I’m heavily influenced by Connie Willis’ time travel stories [which include her novels Lincoln’s Dreams, Doomsday Book, and To Say Nothing Of The Dog], which I have always loved. Like Connie’s, my time travelers are historians. But mine aren’t as pure of heart as hers, and like real historians, they’re very concerned with getting funding for their research.
Now, calling the novella Gods, Monsters, And The Lucky Peach makes me think there might be some humor in this story. But is it more like the situational humor of, say, a John Scalzi novel [Old Man’s War, Head On], or a more obvious approach like Douglas Adams’ The Hitchhiker’s Guide To The Galaxy?
It’s situational humor. To me, one of the funniest thing in the book is the image of Minh riding a bike. She has six octopus prostheses for legs, and her research assistant Kiki is pretty amused by it. And there’s quipping humor, too. Hamid, who is the gay veterinarian who time travels with them, cracks a lot of jokes to lift the mood when Minh is getting too intense.
Of course, the title also makes me think of James And The Giant Peach. So, yeah, I’m gonna go there: In what ways was Roald Dahl’s classic an inspiration on Gods, Monsters, And The Lucky Peach?
I didn’t intentionally reference James And The Giant Peach, but it’s appropriate because Roald Dahl’s book is about a self-contained habitat that sustains and nurtures its occupants, and that’s how I see the cities in my world.
Speaking of Dahl, Scalzi, and so on, are there any writers or stories that had an influence on Gods, Monsters, And The Lucky Peach, but not on your previous novella, Waters Of Versailles, or any of your short stories?
I’d say all my work is influenced by the writers I love: Connie Willis, Michael Bishop, Walter Jon Williams, and Alan Bennett.
How about such non-literary influences; was Gods, Monsters, And The Lucky Peach influenced by any movies, TV shows, or video games?
There’s a video game aspect to my mechanics of time travel, where you can repeatedly time travel to the same point in time and replay your actions until you get it right.
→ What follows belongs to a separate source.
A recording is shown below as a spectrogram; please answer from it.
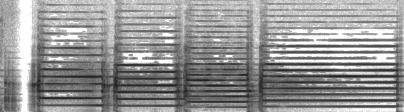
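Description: Les Paul-style electric guitar playing four single notes in a slow, even line, F, E, C and then D high on the neck, each ringing a little under a second, the last one held.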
You can also create a decision tree to different outcomes, like Groundhog Day. This is like real life played as a video game.
As you know, a lot of science fiction stories are not stand-alone tales, but are parts of larger sagas. Is Gods, Monsters, And The Lucky Peach a self-contained narrative or the first book in a series, and why is it whatever you made it?
I wrote it to be self-contained, but there will be a sequel. I was surprised when readers called for a sequel, because I didn’t see the ending as a cliffhanger at all. My guess is that as a novella — 40,000 words — the story has more of a short-story ending than a book ending. It’s a satisfying emotional conclusion but the plot obviously can go on. Which is kind of interesting; maybe this is the difference between a novel and a novella?
Makes more sense than page length, given how novels used to be as short as modern novellas. Anyway, what can you tell us about the sequel?
I’m writing it now, and it’ll be from the point of view of Kiki’s, Minh’s 23-year-old research assistant. She’s a very likable character and it’s fun to be in her head.
Obviously, if people are interested in this series, they should buy Gods, Monsters, And The Lucky Peach now, and at least three or four more times just to be super cool. But is there any reason they shouldn’t also read it now, as opposed to waiting for the sequel?
It’s a good story, so I’d recommend reading it now, of course. [grins]
Of course. Earlier I asked about the movies, TV shows, and video games that may have influenced Gods, Monsters, And The Lucky Peach. But has there been any interesting in making it into a movie, show, or game?
I’ve had a few bites from Hollywood but I’m not holding my breath. Those things rarely work out.
And which of those do you think would work best?
Finally, if someone enjoys Gods, Monsters, And The Lucky Peach, what would you suggest they read next and why?
I’d recommend my story at Clarkesworld, “We Who Live in the Heart,” which is a finalist for the Theodore Sturgeon Memorial Award. It’s loosely related to Gods, Monsters, And The Lucky Peachand draws on the same economic worldbuilding concepts.